Jim Goad brings the smackdown to current US college standards.
American colleges are no longer institutions of higher learning. It would be more apt to refer to them as state-sanctioned seminaries for the secular religion of Cultural Marxism. Instead of strolling out of college with nimbler minds, students now stumble out into the real world with their brains scrubbed clean of the ability to hatch a single independent thought.
. . .
Rather than being instructed in crucial matters—such as how to detect logical fallacies and distinguish between what’s objective and subjective—modern students indenture themselves to the loan-peddlers for the dubious honor of taking inane courses such as “Kanye Versus Everbody! [sic],” “Sci-Fi Queered,” “What If Harry Potter Is Real?,” and “How to Watch Television.”
While piously posing as staunchly anti-racist—whatever the hell that means, because it can’t be quantified—students are instead encouraged to channel all of their latent racial hatred toward the very idea of white people.
. . .
American colleges no longer bother to even pretend that they’re teaching students how to think. Instead, their noble mission is making sure that every last trace of a dissident thought is mercilessly shotgunned out of their students’ brains before unleashing them into a world where they have trouble tying their own shoes without doubling their normal dose of antidepressants.
So let the colleges die. Let the teachers—almost to the last gender-fluid one of them an Armchair Marxist who fetishizes the “working class” from afar—learn what it’s really like to earn a living.
For grade school and high school, hire teachers who know how to keep their personal ideology out of the classroom. Have them act like boot-camp sergeants in drilling the three Rs into kids’ soft little skulls.
The current yearly average cost for a college education runs from about $10K for state residents at public colleges to a little over $30K for public colleges.
For about a thousand bucks, you can buy a cheap laptop and an internet connection for a year. And if you’re remotely intelligent and inquisitive and motivated, you can find all the knowledge the world has to offer online. We need more autodidacts and fewer casualties of collegiate indoctrination.
The only intelligent thing to do with modern American colleges is to get rid of them.
There's more at the link. Highly recommended reading.
I've had contact with a fairly large number of current students and recent graduates over the past decade or so. Almost uniformly, they astonish me with their lack of knowledge and lack of understanding of the real world. They appear to have been taught to demand that the world conform to what they think it should be - and their thoughts have been trained and formed almost exclusively from a Marxist rhetorical perspective. They bear little or no relation to reality. There are, of course, some honorable exceptions to that rule; but I'd say four out of five students don't qualify, in my experience. Obviously, some fields (e.g. medicine, engineering, etc.) require a college education; but in the fields of liberal arts, the "soft" sciences, etc., I can't help thinking that most students would be better off not going to university at all, given current academic standards (or the lack thereof).
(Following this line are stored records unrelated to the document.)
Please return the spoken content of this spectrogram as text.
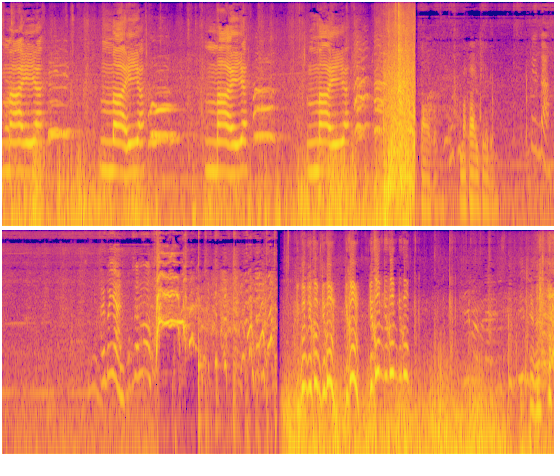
Maya! Maya! Maya! Maya! Tao ko. Kumakain sila doon. Ano ba yan? Buksan mo. Bigum, bigum, bigum! Bigum! Bigum, bigum, bigum!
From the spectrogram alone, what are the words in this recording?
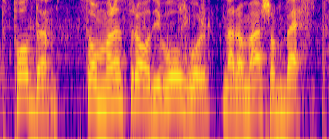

I also wish more young people would consider part-time instead of full-time tertiary education. I could never afford to go to university full-time, so all four of my tertiary qualifications were earned part-time; two through correspondence study, and two through evening classes after work. I missed the "social experience" of life on campus, of course, but looking back, I can't say that did me any harm. Instead, I graduated every degree free of student loan debt, and having earned an increasingly good living in the process. Such distance education degrees are freely available to US students, particularly if they register with overseas institutions such as Britain's Open University or the University of South Africa (there are many others). Even better, the academic standards at foreign universities are often higher and more rigorous than those at US institutions, and free of many of the "politically correct" requirements that bedevil US curricula. That has the potential to deliver a superior education to students who are prepared to put in the work necessary to take advantage of it.
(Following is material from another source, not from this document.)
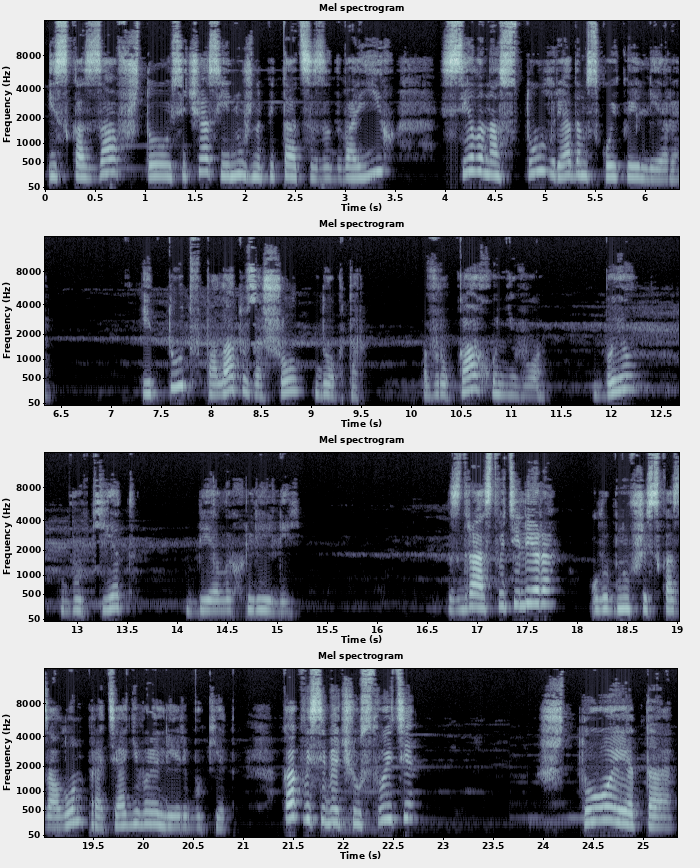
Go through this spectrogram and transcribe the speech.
и, сказав, что сейчас ей нужно питаться за двоих, села на стул рядом с койкой Леры. И тут в палату зашел доктор. В руках у него был букет белых лилий. «Здравствуйте, Лера!» — улыбнувшись, сказал он, протягивая Лере букет. «Как вы себя чувствуете?» «Что это?»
The Internet wasn't a factor when I did my degrees, but it would have helped enormously. Nowadays, when many Ivy League university lectures are available online, either free of charge or for a relatively small fee, it's indispensable. What's more, there are many accredited "online institutions" dedicated to providing low-cost, high-quality education. I know a couple of young people who are auditing lectures online from several different universities, then using what they've learned to "test out" of the subject requirements at the state universities where they've enrolled. Through careful planning, they've found they can complete more than half the required coursework in this fashion, and cut the time needed to earn a Bachelors degree almost in half - not to mention saving tens of thousands of dollars in course fees and related expenses.
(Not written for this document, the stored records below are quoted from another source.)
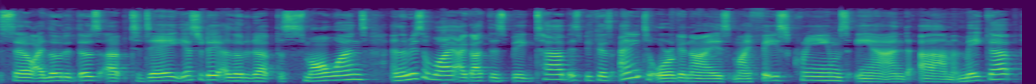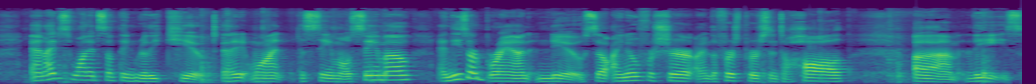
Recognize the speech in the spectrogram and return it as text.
So I loaded those up today. Yesterday I loaded up the small ones. And the reason why I got this big tub is because I need to organize my face creams and um, makeup. And I just wanted something really cute. I didn't want the same old same old. And these are brand new. So I know for sure I'm the first person to haul um, these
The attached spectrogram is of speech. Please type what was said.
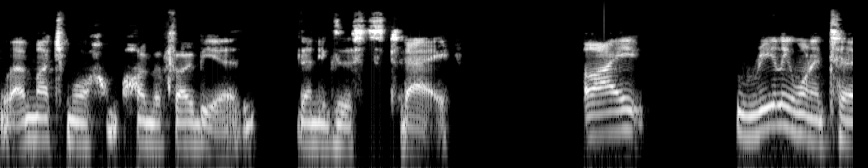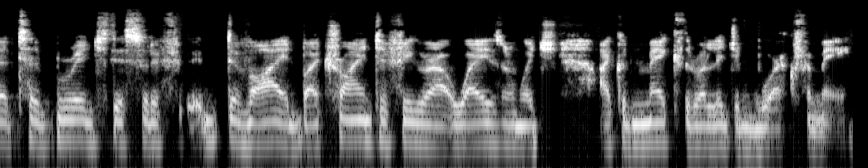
much more homophobia than exists today. I really wanted to to bridge this sort of divide by trying to figure out ways in which I could make the religion work for me.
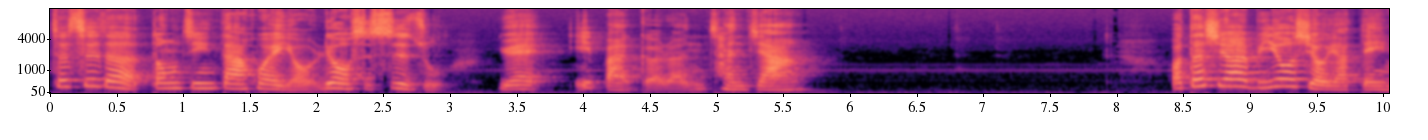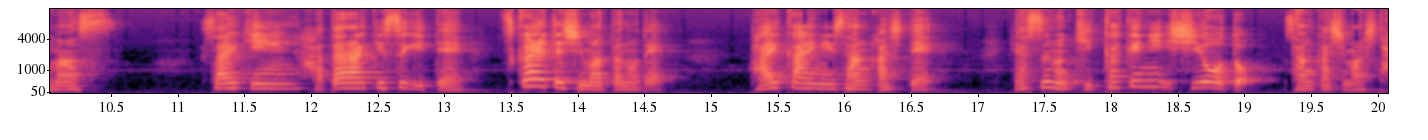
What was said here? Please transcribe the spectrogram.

Finally, of course, many jobs don't actually need a university education - it's just become expected by default. Mike Rowe deserves kudos for setting up the mikeroweWORKS Foundation, which offers "scholarships for jobs that actually exist", encouraging work-seekers to enter apprenticeships and technical studies instead of colleges. I highly encourage any young person looking for career opportunities to consider its programs. If I were younger, believe me, I'd be banging on his door first thing! Compared to most US colleges today, that's a no-brainer decision.